"The hardest thing is to survive the artillery shelling, there were moments when you think - that's all. And then the fear passes and you are ready for battle again..."
- I am from Chernivtsi, before the full-scale war I was employed in the Czech Republic, working as a welder. He did not complete his military service, but when Russia invaded Ukraine, he himself went to the Military Commissariat and asked for a combat unit. That's how he got into the 128th brigade. There are many volunteers among my acquaintances.
For two months, we underwent intensive combat training at training grounds. We were taught to shoot with different types of weapons, the tactics of conducting urban battles, moving in pairs, providing emergency aid.
And then we were transferred to a combat position. It was very hot there, on the first day we were fired upon by enemy artillery and tanks, helicopters and SU planes covered us from the air, then the Russians went on an assault. But we repelled them.
During all this time, the nearest enemies approached us at 70 meters. It was a sabotage group that discovered our positions. They opened fire on us, we shot back, and after that, mortars started firing at our firing positions. During one such close combat, we shot two Russians, and later crawled after them from the landing and dragged them away.
The hardest thing is to survive artillery and mortar attacks, there were moments when you think - well, that's all. And then the fear passes and you are ready for battle again. I shot the Russians at close range many times. There was no psychological barrier - only a clear understanding that this is an enemy that has come to our land and must be destroyed. Nothing else is given.

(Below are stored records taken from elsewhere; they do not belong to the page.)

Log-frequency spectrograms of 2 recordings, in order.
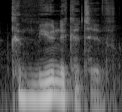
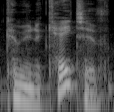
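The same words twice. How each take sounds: First: "communicative" stressed on the second syllable, "MU"; "communicative" said as com-MU-nicative; correct word stress. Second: "communicative" stressed on "CA"; "communicative" said as communi-CAY-tive; wrong word stress. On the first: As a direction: hit the MU in "communicative". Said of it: "stress on a particular word, like we say". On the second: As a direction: hit the CA in "communicative", pronounced "kay". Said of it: "not communicative". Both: Shown as a demonstration.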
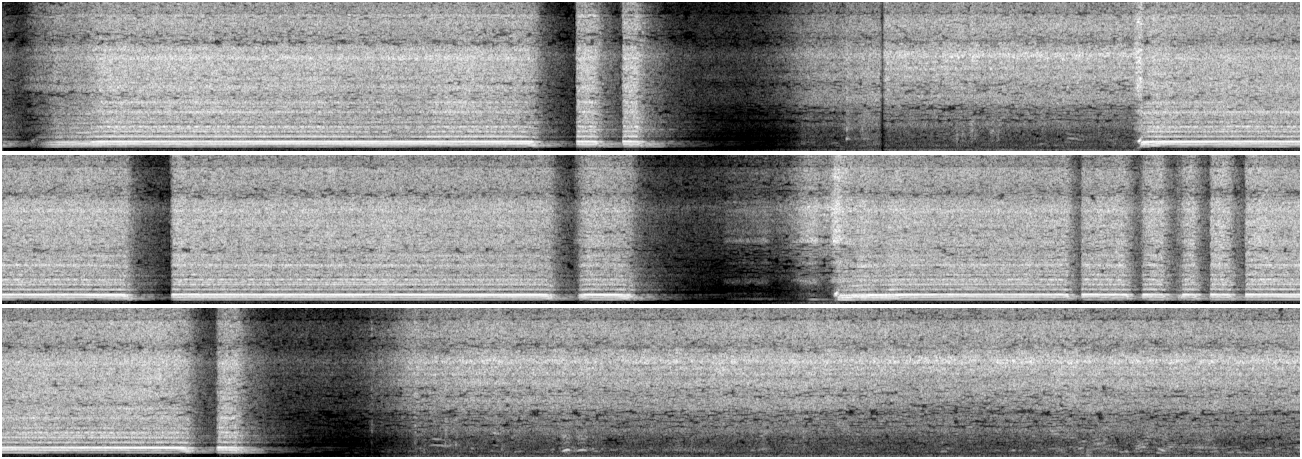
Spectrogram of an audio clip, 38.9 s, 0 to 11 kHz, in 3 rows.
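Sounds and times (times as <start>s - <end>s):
steam locomotive whistle: 0.0s - 7.0s, 11.3s - 29.1s
steam hissing: 0.0s - 38.9s.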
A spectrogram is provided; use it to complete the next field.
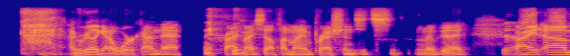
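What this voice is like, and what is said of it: Usual voice. Nothing is said of it.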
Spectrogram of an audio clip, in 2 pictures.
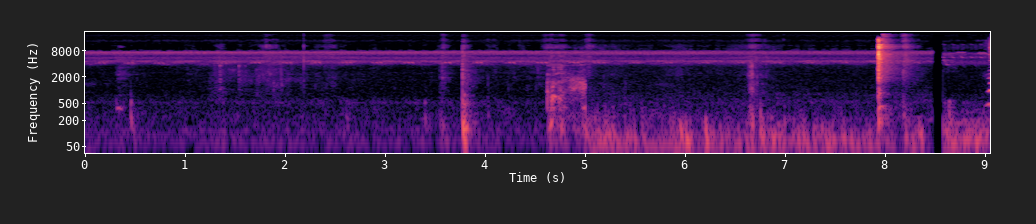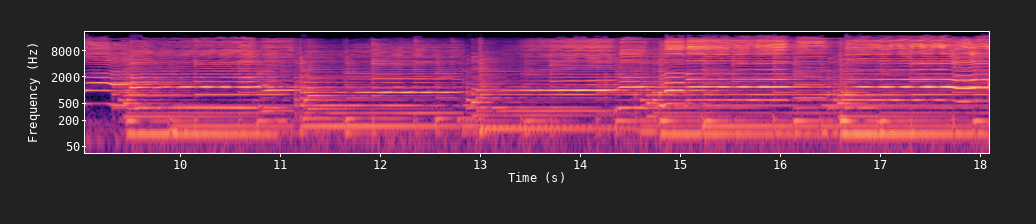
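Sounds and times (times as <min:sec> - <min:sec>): insects trilling: 0:00.0 - 0:09.0.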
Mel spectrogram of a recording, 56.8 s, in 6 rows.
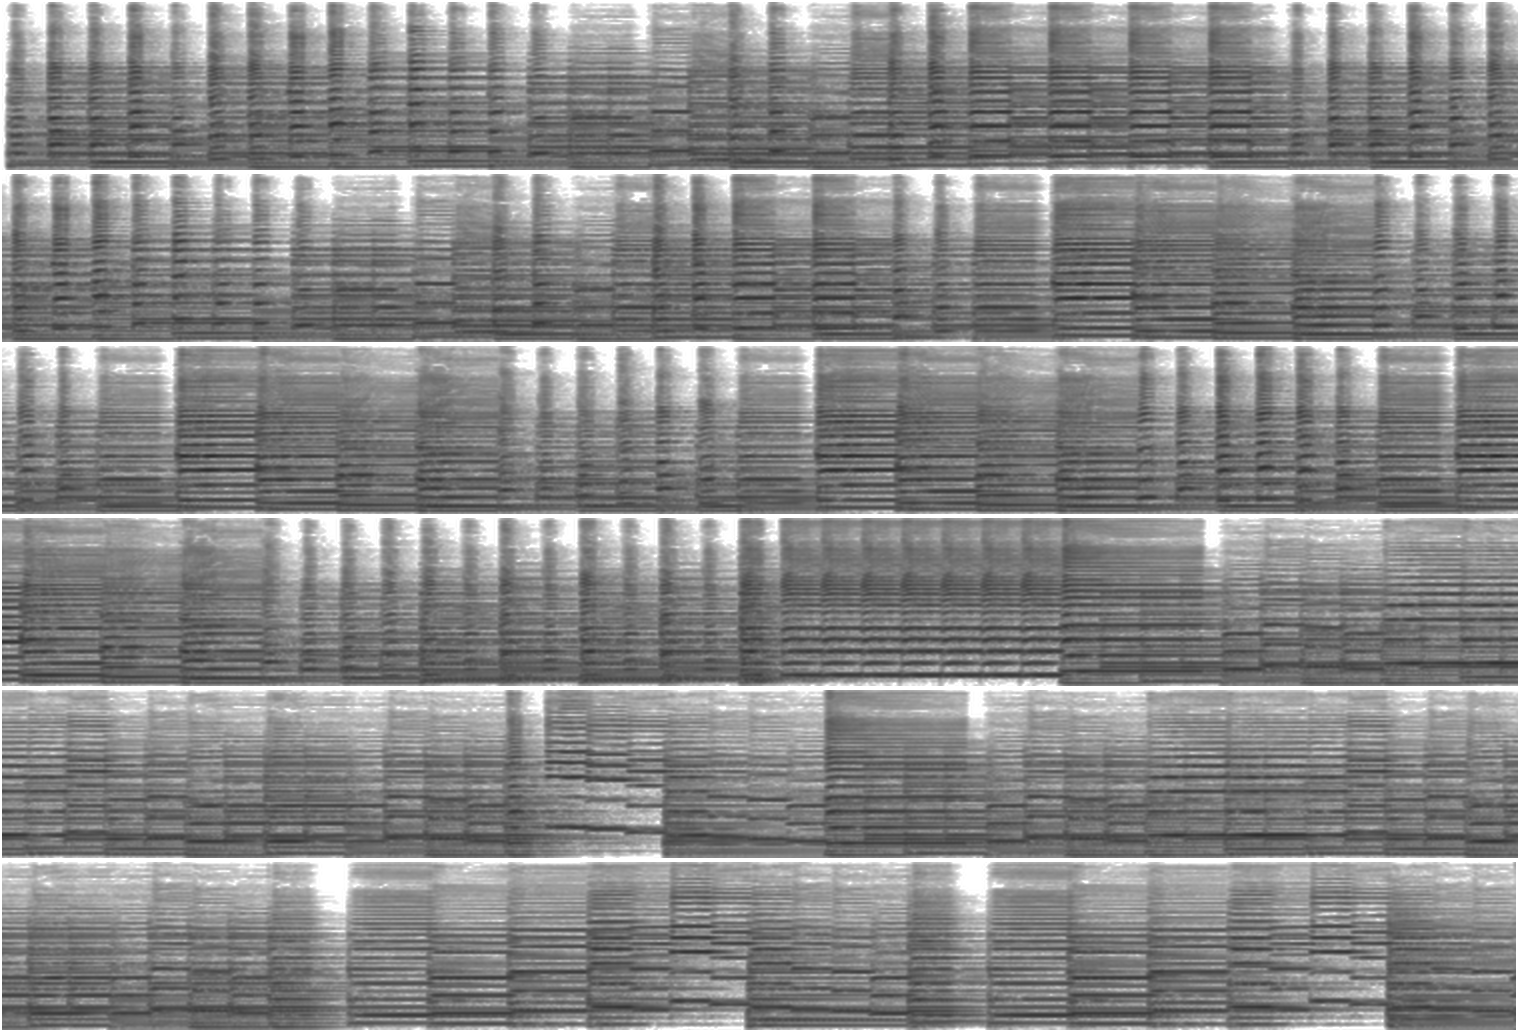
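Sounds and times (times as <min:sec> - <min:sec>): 
tenor saxophone: 0:00.0 - 0:56.8.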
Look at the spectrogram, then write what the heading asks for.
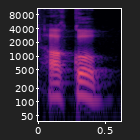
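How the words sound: It is said with an Eastern Armenian pronunciation. "In Eastern Armenian"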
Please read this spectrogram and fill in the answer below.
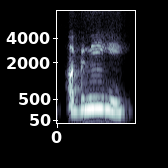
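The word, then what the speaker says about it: अग्निः: Agnihi. Agnihi. Rupa ji, do you know why we pronounce this visarga as he?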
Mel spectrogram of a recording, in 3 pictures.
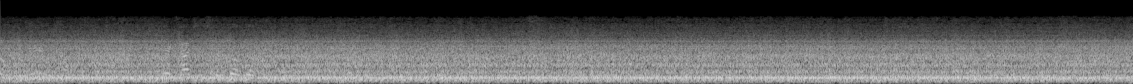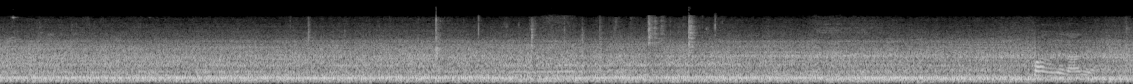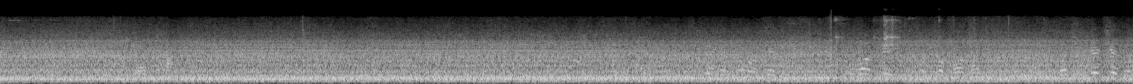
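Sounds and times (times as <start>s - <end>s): diesel engine humming: 0.0s - 33.9s.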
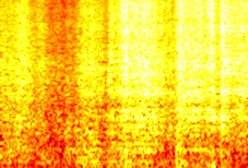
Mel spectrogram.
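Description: Paper or plastic packaging rustling and crinkling as it is handled while a garment is unwrapped, an even, hissy rustle with a few small crackles.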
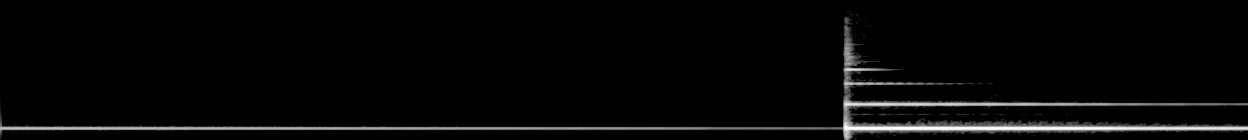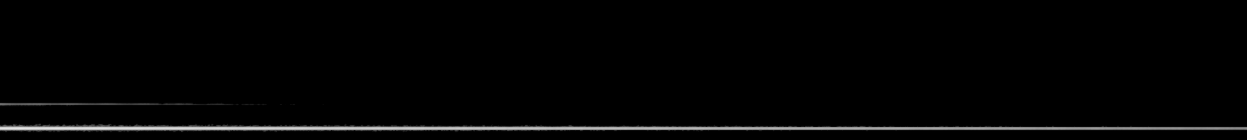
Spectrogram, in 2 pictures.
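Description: A singing bowl's ringing tone fades almost to silence, then the bowl is struck once about ten and a half seconds in. It rings with a steady low tone and a few fainter higher overtones; the overtones die out within a few seconds while the low tone slowly fades.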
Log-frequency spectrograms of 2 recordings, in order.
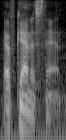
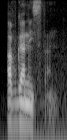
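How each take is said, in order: First: Pronounced the way English speakers say it. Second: Pronounced as in his own native language. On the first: "as they are meant to be pronounced in the language that I'm currently using" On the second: "the way that I pronounce it when I speak my own language"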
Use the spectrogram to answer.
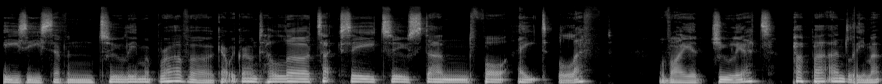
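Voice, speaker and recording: A man speaks very slowly in a northern English accent. His loudness stays very even. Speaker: streamer playing an air traffic controller. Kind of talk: simulated ATC radio calls mixed with casual stream chat. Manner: radio phraseology, crisp and formal on frequency.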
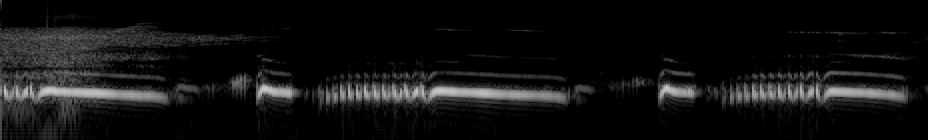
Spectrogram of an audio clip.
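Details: Barbary dove cooing without pause. Low rolling phrases, each a brief clipped note, a throbbing pulsed coo and a drawn-out falling tone, repeat roughly every two and a half seconds. A soft hiss is heard at the start.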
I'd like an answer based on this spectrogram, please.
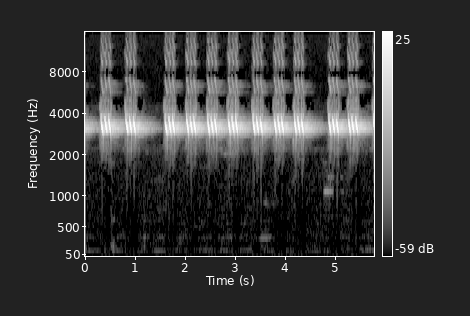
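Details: Close-up of a dế mèn, or field cricket, calling shrilly: bursts of three to four rapid pulses repeated roughly 140 times a minute, broken by brief gaps, over a quiet background.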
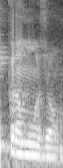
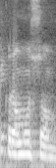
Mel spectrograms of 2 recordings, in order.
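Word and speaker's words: chromosome: है ना, क्रोमोजोम पर, क्रोमोसोम या जोम भी बोलते हैं, तो इसलिए आप प्रोनाउंसिएशन अपना अकॉर्डिंग देख लीजिए, उसे क्रोमोसोम बोला जाता है, पर अपनी स्थिति बदलते रहते हैं।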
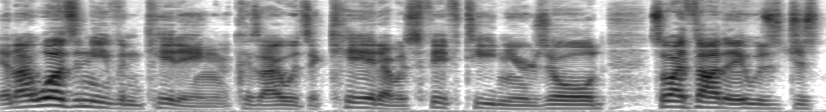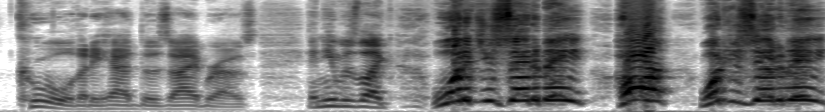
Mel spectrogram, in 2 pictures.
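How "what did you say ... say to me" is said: put-on enraged shout, higher and louder. Retelling a schoolmate confronting him over a remark: imitating someone in a rage. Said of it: "sent into a narcissistic rage".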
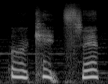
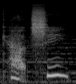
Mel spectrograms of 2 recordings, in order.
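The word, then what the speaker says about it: Cait Sith: Yeah, that was kind of like why I was really irked when I heard that his name was pronounced Kate Sith instead of Catchy.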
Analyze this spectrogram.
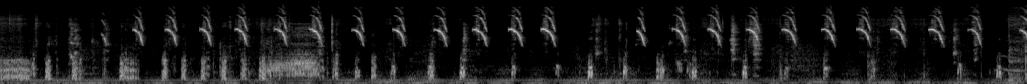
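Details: Newly hatched domestic chicken chick peeping steadily: piercing, downward-sliding cheeps repeated almost three times a second without pause, with soft lower taps and a faint steady hum beneath.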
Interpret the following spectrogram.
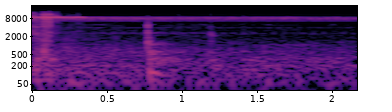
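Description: Light clicks of test leads and a handheld clamp meter being handled: a short cluster of clicks at the start, then a couple of faint ticks. Otherwise quiet.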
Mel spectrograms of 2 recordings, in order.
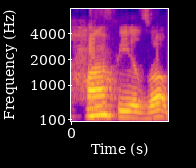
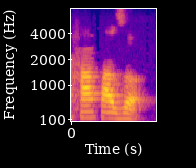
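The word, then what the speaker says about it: حفظ: Ini perhatikan ya, dibacanya hafizo bukan hafazo. Karena sebagian fiil itu ada yang tengahnya kasroh ya.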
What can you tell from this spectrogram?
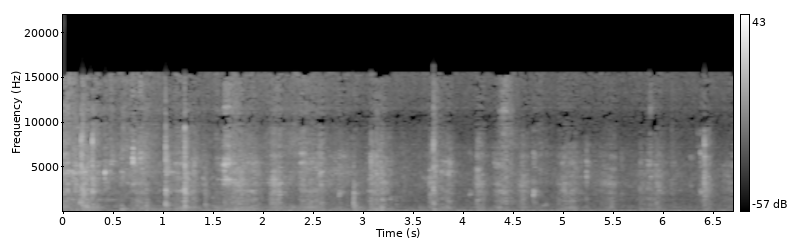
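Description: Several people chewing crunchy Turtle Chips, churro-flavoured corn chips: a run of irregular crisp crunches that thin out a little toward the end.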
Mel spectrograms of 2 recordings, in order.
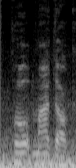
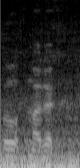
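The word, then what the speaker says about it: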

Radio communication in that area is very bad, all nearby telecommunication towers have been destroyed by shelling. Once for a couple of days, I went to a safe distance, climbed a tree, caught a connection and briefly told my relatives: "I'm alive and well, everything is fine with me."